Member Profile: Carmiel Banasky



MEMBER PROFILE: Carmiel Banasky

When and why did you become a member of PEN Center USA?
I was honored to be asked to be a mentor for the PEN Center USA Emerging Voices Fellowship and became a member at that time. I was involved with PEN in other cities, attending events and fundraisers, but I hadn’t known the community that is synonymous with membership. It felt like I had joined the coolest, most inclusive club.

What is most meaningful to you about PEN Center USA?
The community of writers that PEN Center USA fosters. On a very personal level, I feel like I belong in L.A. partly due to PEN Center USA. This is my tribe!

PEN Centers share a Freedom To Write mission, which means we believe that people should be able to read and write freely. What does Freedom To Write mean to you?
The Freedom To Write articles and petitions are the only newsletters I’m subscribed to that I don’t delete out of hand! But seriously, the campaigns have moved me to research and write. (I recently wrote an article—for one of my many day jobs—based on the “end harassment for documenting the police” PEN American petition, to help people exercise their First Amendment rights with the aid of legal language.) Freedom To Write means being more aware of the wide range of the writer’s life. The work PEN Center USA does lifts me out of my safe L.A. bubble and asks me to interrogate my own privilege.

Writers are using their digital media platforms to engage with readers and other writers on serious topics. Can you give an example of a writer or organization that is doing this well?

I admire Ursula K. Le Guin’s ability to at once embrace the times and protest aspects of them. She uses the digital world, including her own blog and articles, to tackle topics like sexism, Amazon, Trump, local environmental issues, and her cat. Le Guin has seen it all as a woman writing literary genre works over the last several decades and dispenses her wisdom and experience across so many platforms.

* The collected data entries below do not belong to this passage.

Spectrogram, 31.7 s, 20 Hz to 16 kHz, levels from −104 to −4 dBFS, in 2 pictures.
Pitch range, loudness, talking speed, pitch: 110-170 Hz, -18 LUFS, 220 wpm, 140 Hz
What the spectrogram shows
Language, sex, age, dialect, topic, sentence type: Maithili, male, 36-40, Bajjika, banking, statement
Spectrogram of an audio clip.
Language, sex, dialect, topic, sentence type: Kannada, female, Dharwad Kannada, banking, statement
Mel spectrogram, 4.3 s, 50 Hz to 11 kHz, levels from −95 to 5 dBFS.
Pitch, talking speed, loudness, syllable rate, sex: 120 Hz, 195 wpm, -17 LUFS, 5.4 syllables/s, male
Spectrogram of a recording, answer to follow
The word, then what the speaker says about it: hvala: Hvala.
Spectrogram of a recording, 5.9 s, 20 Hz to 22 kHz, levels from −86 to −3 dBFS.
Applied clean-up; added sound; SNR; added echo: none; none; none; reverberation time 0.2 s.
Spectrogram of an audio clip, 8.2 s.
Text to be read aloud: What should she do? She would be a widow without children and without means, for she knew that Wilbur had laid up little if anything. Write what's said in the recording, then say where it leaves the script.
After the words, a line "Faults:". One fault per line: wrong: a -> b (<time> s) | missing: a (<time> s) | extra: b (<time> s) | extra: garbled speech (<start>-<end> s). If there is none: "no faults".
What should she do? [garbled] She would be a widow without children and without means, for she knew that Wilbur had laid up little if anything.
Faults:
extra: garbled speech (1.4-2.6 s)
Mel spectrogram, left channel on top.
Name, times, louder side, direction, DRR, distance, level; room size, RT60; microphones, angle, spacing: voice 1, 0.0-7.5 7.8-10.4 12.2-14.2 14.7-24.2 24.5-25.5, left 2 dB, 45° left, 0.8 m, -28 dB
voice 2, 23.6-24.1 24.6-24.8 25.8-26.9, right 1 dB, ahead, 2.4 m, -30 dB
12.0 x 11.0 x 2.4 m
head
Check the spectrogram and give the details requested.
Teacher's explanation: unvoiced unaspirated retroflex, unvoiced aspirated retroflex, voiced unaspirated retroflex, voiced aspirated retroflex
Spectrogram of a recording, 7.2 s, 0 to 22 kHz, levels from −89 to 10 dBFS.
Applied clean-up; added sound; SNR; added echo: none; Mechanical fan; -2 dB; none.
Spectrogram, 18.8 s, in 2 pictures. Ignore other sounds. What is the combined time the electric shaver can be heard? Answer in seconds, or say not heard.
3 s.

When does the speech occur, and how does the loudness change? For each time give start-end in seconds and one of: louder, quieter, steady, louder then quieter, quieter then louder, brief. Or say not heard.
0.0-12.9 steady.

And, I believe, simply writing exactly what she wants, in both her fiction and nonfiction, instead of seeking to be on the cusp, feels like a revolutionary act. (She is, perhaps, the one writer who will always remain on a pedestal for me, if you can’t tell.) I would call her a political writer. She addresses issues from the emotions they stir in her. I think this is our responsibility as writers—not to take on issues because they are Important with a capital I, but to take them on as big-feelers, and to interrogate where our gut reactions come from and where our own biases reside.

What is the one book you wish you had written and why?
So many books! Can I say two? I wish I had written Left Hand of Darkness, continuing from UKG—I’ve never read a friendship like that before, or a book about gender with a message that is both direct and completely character-driven. Or Deadwood by Pete Dexter—I’m always trying to build big worlds of language in my historical fiction like he does.

What is your favorite quote?
Can I be difficult again and give you two?

"You do not have to be good. / You do not have to walk on your knees / for a hundred miles through the desert, repenting. / You only have to let the soft animal of your body / love what it loves. / Tell me about despair, yours, and I will tell you mine. / Meanwhile the world goes on. / Meanwhile the sun and the clear pebbles of the rain / are moving across the landscapes, / over the prairies and the deep trees, / the mountains and the rivers. / Meanwhile the wild geese, high in the clean blue air, / are heading home again. / Whoever you are, no matter how lonely, / the world offers itself to your imagination, / calls to you like the wild geese, harsh and exciting— / over and over announcing your place / in the family of things." –Mary Oliver, “Wild Geese”

“Feminist thinking teaches us all, especially, how to love justice and freedom in ways that foster and affirm life.” –bell hooks, Feminism is for Everybody

Who would be your ideal literary dinner guest (living or dead)?
I would like to have dinner with Claudia Rankine. I have a lot to learn and she blows my mind every time she speaks. It might mean I’d be a silent dinner guest and just listen…

What are you working on now?
I’m working on a literary fantasy novel (yes, UKG-influenced again) plus a handful of TV pilots—one about gentrification in L.A., one about turn-of-the-twentieth-century prostitutes, and another about the current adult industry. I like exploring all of these interests and taking my genre writing as seriously as my weird literary stuff, but I’m a bit spread thin!

Carmiel Banasky is the author of the novel The Suicide of Claire Bishop (Dzanc, 2015), which Publishers Weekly calls "an intellectual tour de force." Her work has appeared in Glimmer Train, American Short Fiction, Slice, Guernica, PEN America, The Rumpus, and NPR, among other places. She earned her MFA from Hunter College, where she also taught Creative Writing. She is the recipient of awards and fellowships from Bread Loaf, Ucross, Ragdale, Artist Trust, I-Park, and other foundations. After four years on the road at writing residencies, she now teaches in Los Angeles. She is from Portland, Oregon.